at $616.95

It seems broadly comparable to the Core 2 Quad build from my original
post, no?
 
F

Fishface

arthur.nudge said:
And now for something completely different. I looked at my newegg
promo's again and came up with this amd build:
AMD Phenom 9950 Agena 2.6GHz $165
http://www.newegg.com/Product/Product.aspx?Item=N82E16819103291

I don't see any current deals on this processor. $5 off?
I'd rather see you get the Phenom II 920. There is a Newegg combo deal
with the same motherboard for $299. Better choice!
http://www.anandtech.com/cpuchipsets/showdoc.aspx?i=3492&p=1
With the same power supply, video card, and hard disc, this priced out
at $616.95

It seems broadly comparable to the Core 2 Quad build from my original
post, no?

With that slight modification, it sound like a plan!
 
A

arthur.nudge

I don't see any current deals on this processor.  $5 off?
I'd rather see you get the Phenom II 920.  There is a Newegg combo deal
with the same motherboard for $299.  Better choice!http://www.anandtech..com/cpuchipsets/showdoc.aspx?i=3492&p=1



With that slight modification, it sound like a plan!

Well, that combo deal clinched the deal. It came out at $606 with the
Phenom 2 920, which tomshardware.com benchmarked neck-and-neck with
the Core 2 Quad Q6600.

Thanks for the help, guys! I'll probably be back in a week or so when
I can't figure out how to put the thing together.
--Art
 
Ad

Advertisements

A

arthur.nudge

Built the PC yesterday, it was very easy, apart from getting the heat-
sink seated on the chip. Those little clips didn't want to go on very
easily.
And it was my first time working with SATA drives, and I can't tell
you how much I prefer not having to snake those horrible IDE cables
through the case.

Thanks again for the advice!
--Art
 

Ask a Question

Want to reply to this thread or ask your own question?

You'll need to choose a username for the site, which only take a couple of moments.

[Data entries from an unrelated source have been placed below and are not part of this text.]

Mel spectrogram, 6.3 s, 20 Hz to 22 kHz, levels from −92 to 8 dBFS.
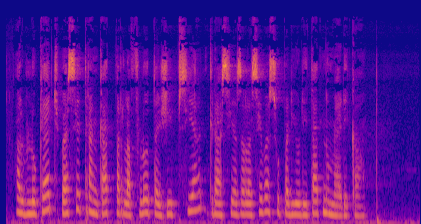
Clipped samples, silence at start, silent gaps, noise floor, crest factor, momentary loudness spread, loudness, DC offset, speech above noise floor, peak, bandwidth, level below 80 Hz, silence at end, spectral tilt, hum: under 0.1%; 0.25 s; none; -51 dBFS; 22 dB; 13 LU; -24 LUFS; under 0.1%; 25 dB; -4 dBFS; 16.5 kHz; -52 dBFS; 0.1 s; -2.5 dB/octave; none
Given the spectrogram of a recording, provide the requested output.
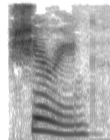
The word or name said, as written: shearing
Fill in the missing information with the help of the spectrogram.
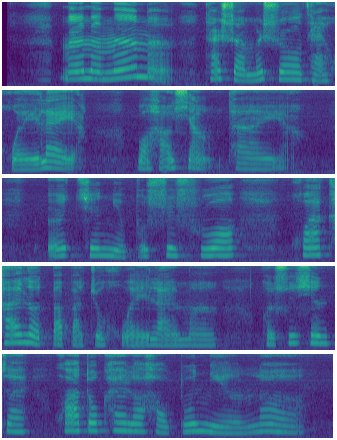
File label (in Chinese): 女童声 伪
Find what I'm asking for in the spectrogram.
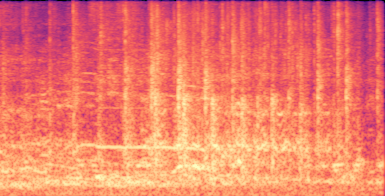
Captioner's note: applause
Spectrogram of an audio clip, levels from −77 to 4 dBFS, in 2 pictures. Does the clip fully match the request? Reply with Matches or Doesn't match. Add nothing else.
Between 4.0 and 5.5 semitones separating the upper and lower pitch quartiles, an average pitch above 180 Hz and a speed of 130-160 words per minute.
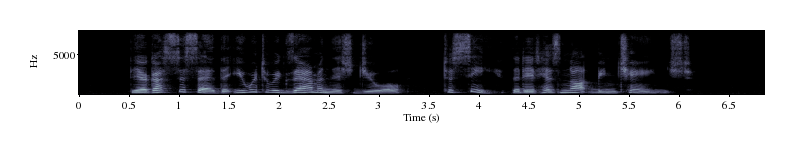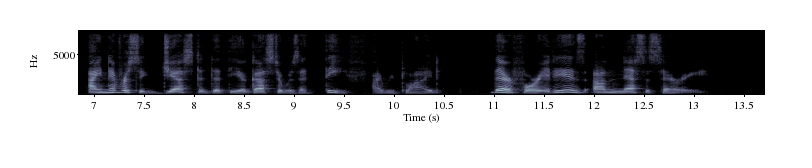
Matches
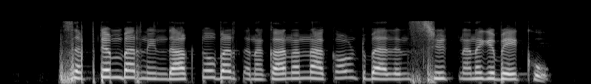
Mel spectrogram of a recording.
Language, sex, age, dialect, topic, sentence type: Kannada, female, 46-50, Coastal/Dakshin, banking, question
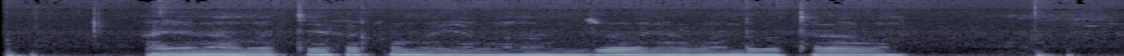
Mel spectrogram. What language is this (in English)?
Kinyarwanda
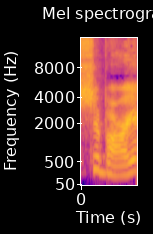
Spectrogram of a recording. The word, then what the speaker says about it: Shibari: It was Shibari.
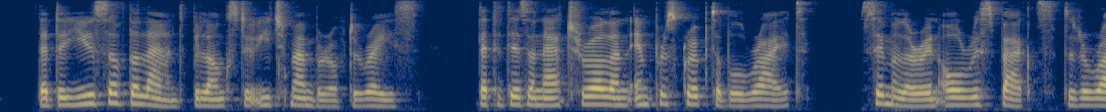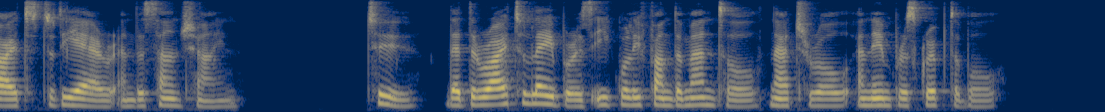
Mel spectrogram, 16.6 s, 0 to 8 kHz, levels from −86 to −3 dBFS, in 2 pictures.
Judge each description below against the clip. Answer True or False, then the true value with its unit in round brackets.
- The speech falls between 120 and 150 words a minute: False (165 wpm)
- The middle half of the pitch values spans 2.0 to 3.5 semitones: True (2.8 semitones)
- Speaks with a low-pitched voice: False (190 Hz)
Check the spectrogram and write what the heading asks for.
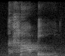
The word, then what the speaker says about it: copy: students from the side the difference between coffee and coffee is coffee coffee coffee but copy copy copy so the word copy when i say that word copy i open up my jaws more right copy copy or coffee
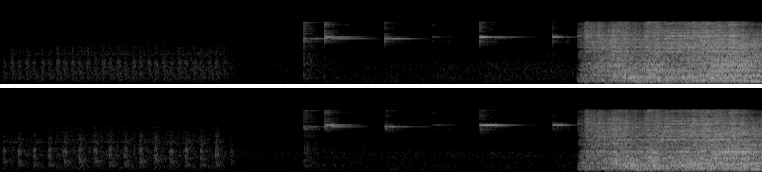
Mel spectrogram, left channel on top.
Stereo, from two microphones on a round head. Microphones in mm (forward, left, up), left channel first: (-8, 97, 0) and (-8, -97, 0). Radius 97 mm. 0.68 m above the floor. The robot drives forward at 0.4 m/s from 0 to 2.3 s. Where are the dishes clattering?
50° left (ahead or behind), 1.3 m.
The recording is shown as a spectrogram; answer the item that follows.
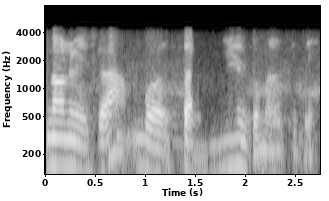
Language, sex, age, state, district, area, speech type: Marathi, male, 45-60, Maharashtra, Thane, rural, conversation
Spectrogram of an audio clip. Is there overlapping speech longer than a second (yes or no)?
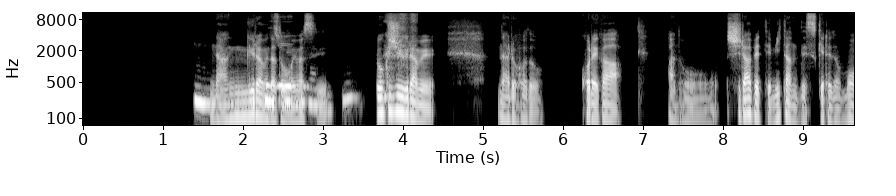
yes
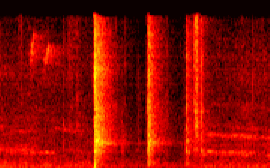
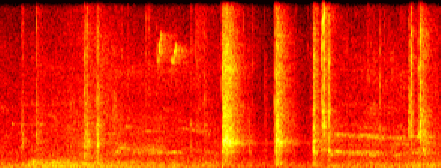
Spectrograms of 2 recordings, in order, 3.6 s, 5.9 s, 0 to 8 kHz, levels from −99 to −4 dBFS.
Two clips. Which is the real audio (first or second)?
second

After that, you can post your question and our members will help you out.

Ask a Question

Top